▼
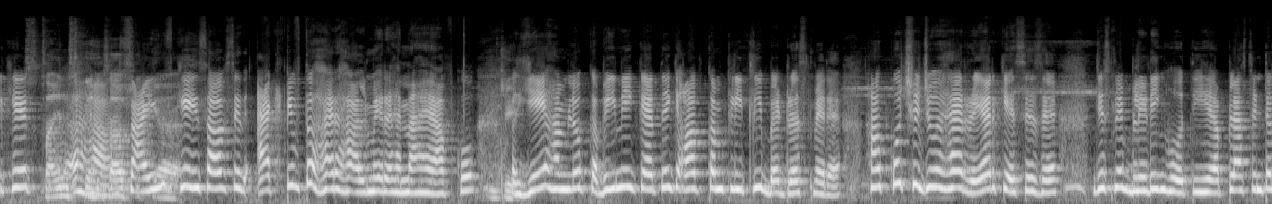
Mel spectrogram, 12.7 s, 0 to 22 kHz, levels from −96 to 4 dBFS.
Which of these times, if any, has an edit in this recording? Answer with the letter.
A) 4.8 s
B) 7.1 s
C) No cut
C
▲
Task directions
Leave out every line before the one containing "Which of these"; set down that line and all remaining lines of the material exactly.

Response to this exercise
Which of these times, if any, has an edit in this recording? Answer with the letter.
A) 4.8 s
B) 7.1 s
C) No cut
C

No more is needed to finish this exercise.